(Es`trade") n. [F., fr. Sp. estrado, orig., a carpet on the floor of a room, also, a carpeted platform,
fr. L. stratum bed covering. See Stratum.] (Arch.) A portion of the floor of a room raised above the
general level, as a place for a bed or a throne; a platform; a dais.
He [the teacher] himself should have his desk on a mounted estrade or platform.J. G. Fitch.
(||Es`tra`ma`con") n. [F.]
1. A straight, heavy sword with two edges, used in the 16th and 17th centuries.
2. A blow with edge of a sword. Farrow.
(Es*trange") v. t. [imp. & p. p. Estranged ; p. pr. & vb. n. Estranging.] [OF. estrangier to
remove, F. étranger, L. extraneare to treat as a stranger, from extraneus strange. See Strange.]
1. To withdraw; to withhold; hence, reflexively, to keep at a distance; to cease to be familiar and friendly
We must estrange our belief from everything which is not clearly and distinctly evidenced.Glanvill.
Had we . . . estranged ourselves from them in things indifferent.Hooker.
2. To divert from its original use or purpose, or from its former possessor; to alienate.
They . . . have estranged this place, and have burned incense in it unto other gods.Jer. xix. 4.
3. To alienate the affections or confidence of; to turn from attachment to enmity or indifference.
I do not know, to this hour, what it is that has estranged him from me.Pope.

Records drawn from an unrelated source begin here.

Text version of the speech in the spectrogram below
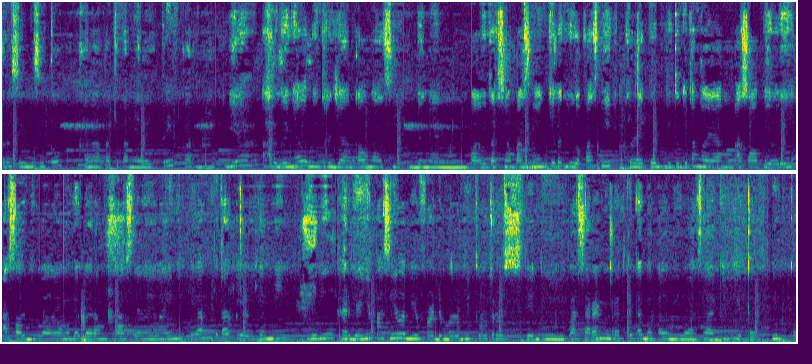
Terus di situ kenapa kita milih thrift? Karena dia harganya lebih terjangkau nggak sih dengan kualitas yang pastinya kita juga pasti creative gitu. Kita nggak yang asal pilih asal jual yang udah barang bekas dan lain-lain. Tapi kan kita pilihin nih jadi harganya pastinya lebih affordable gitu. Terus jadi pasarnya menurut kita bakal lebih luas lagi gitu. Gitu.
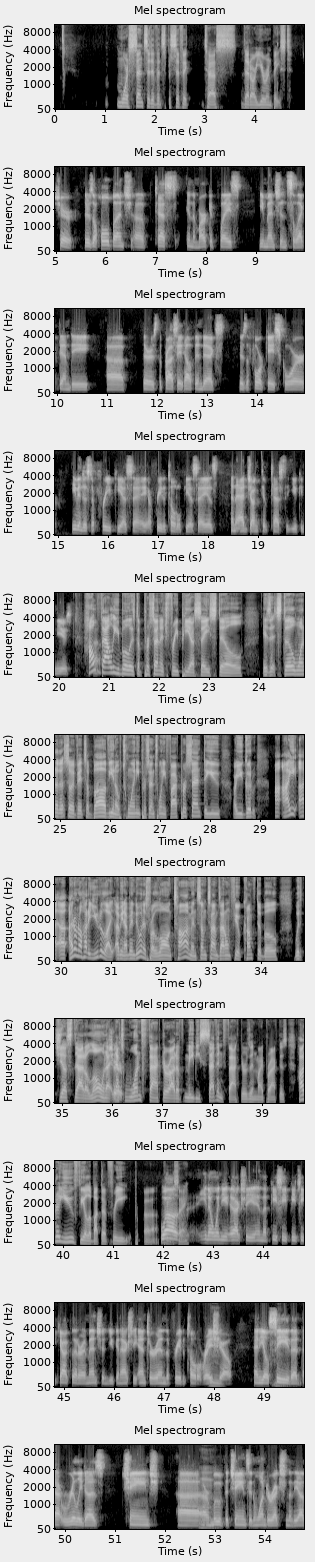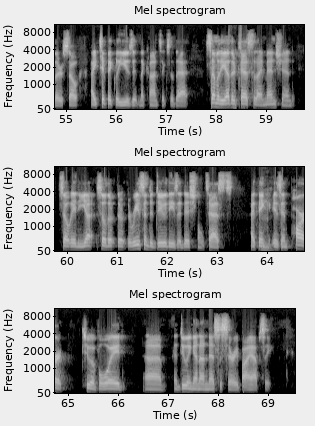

He . . . had pretended to be estranged from the Whigs, and had promised to act as a spy upon them.Macaulay.
(Es*tran"ged*ness) n. State of being estranged; estrangement. Prynne.
(Es*trange"ment) n. [Cf. OF. estrangement.] The act of estranging, or the state of
being estranged; alienation.
An estrangement from God.J. C. Shairp.
A long estrangement from better things.South.
(Es*tran"ger) n. One who estranges.
(Es*tran"gle) v. t. To strangle. [Obs.]
(Es`tra*pade") n. [F.] (Man.) The action of a horse, when, to get rid of his rider, he rears,
plunges, and kicks furiously.
(Es*tray") v. i. To stray. [Obs.] Daniel.